‘North Korea, Iran, Myanmar, Somalia, and Japan’; What Do They Have in Common? Is Japan a Closed Country After All?


Have you heard of Western Union?  It is a financial services and communications company of the United States.  This company was founded in the 19th century.  Mr. Cornell, one of its founders, is probably more familiar to many people through Cornell University, a prestigious university which was named after him.

Western Union started primarily as a telegraph and communication service company but with the rapid progress of IT technologies has spread its area to online money transfer services etc.  Now, it has a global network which is so handy for sending money.  Anywhere in the world, your credit cared is accepted, you can send checks, so you will hardly feel need for sending cash.  You are able to send money to your family abroad or send money to your family or friends from overseas by using a big bank.  Payment via internet is also possible, particularly in developed countries, but I feel there are some limitations to it when it comes to a personal level. 

Many foreigners come to Japan to work.  Many of them are from poorer countries, i.e. ‘migrant workers’.  How they send money to their families, I wonder.  Can these people open an account at Japanese Banks without any difficulties?  What local banks offer services to them?  Are these local banks willing or capable to send money to overseas for these workers?

Quite a number of foreigners work in Japan.  Of course, people from high society or people working for big companies may not have such problems.

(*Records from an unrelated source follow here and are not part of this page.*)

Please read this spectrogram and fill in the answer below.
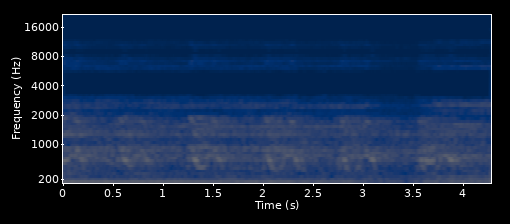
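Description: Title jingle for a programme segment: a steady deep drone with a busy run of short, quick pitch glides above it, without words.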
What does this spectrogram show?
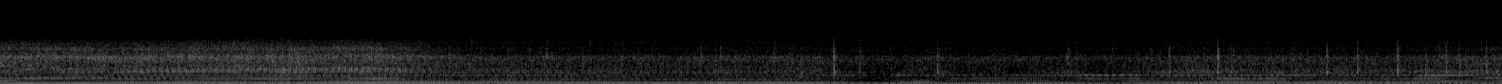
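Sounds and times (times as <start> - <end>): car engine running at low speed: 0.0 - 15.0
faint clicks: 4.4 - 15.0.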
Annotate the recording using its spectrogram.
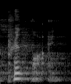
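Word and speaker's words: println: print and print Ln print Ln which we pronounce print line will go to the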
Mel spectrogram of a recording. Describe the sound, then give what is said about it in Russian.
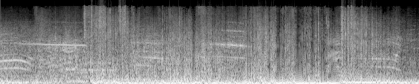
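Artillery shells exploding near German bunkers in a wartime film scene: many heavy booms with whistling tones over a dense, very loud roar. “Снаряды, выпускаемые артиллерийскими расчетами, ложатся рядом с немецкими дотами.”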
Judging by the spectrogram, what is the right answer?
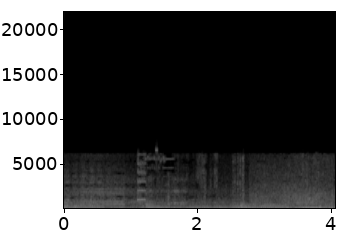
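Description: Car driving on the road, a steady loud engine and road roar running throughout, with a brief shift in tone around the middle.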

Nurses from Indonesia or Philippines are allowed to work in Japan these days in the field of elderly care or nursing is permitted for up to 3 years. However, if they wish to stay longer, they are required to pass the national qualification exam IN JAPANESE during that initial 3 years.  I must say that this hurdle is very high ? more of a kind of harassment, ‘a sign of closed country’.  Who is opposing to accept these people?  Please think hard.

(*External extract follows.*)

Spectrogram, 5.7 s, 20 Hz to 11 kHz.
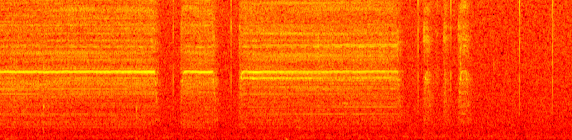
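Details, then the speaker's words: Miniware ES15S electric screwdriver after cleaning and regreasing its metal gearbox to fix a noise, impact setting off: short runs of clean, even high whir with no rattle or grinding; healthy running. "Anyways, yeah, that's how your screwdriver should perform."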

By the way, do you know how these people are sending money to their family at home?  I imagine that many think of Western Union and many others wish they could.  All you have to do is go to a counter of Western Union, hand them cash (and a processing fee ? about 10% or so), designate the recipient, and receive a Money Transfer Control Number (MTCN).  Then, you tell the intended recipient, using telephone or any other means this number and the amount you have sent to the recipient. That person will in return go to their local Western Union counter, show their ID and tell the number you gave him/her in order to receive the money.  This is truly convenient, especially for the people in developed countries.

So, how broad is the area covered by Western Union?  You will be surprised to know that its service is available almost every countries of the world.  Today, the nations not covered by Western Union are ‘Iran, North Korea, Somalia, and Myanmar’; probably because these countries do not have diplomatic relations with US.  And another country is ‘Japan’.  Yes, there are its branches in the US military bases in Japan but the service is not available to Japanese.  I suspect that the Japanese authorities are holding back permission to do business by crafting various reasons or logics, but I seriously question their attitudes.  Oh, give me a break!

How are those foreign workers in Japan sending money to their family back at home?  I hear that various underground money transactions are going on ? most likely with illegally higher rebates; sadly  Japan is and want to remain really special?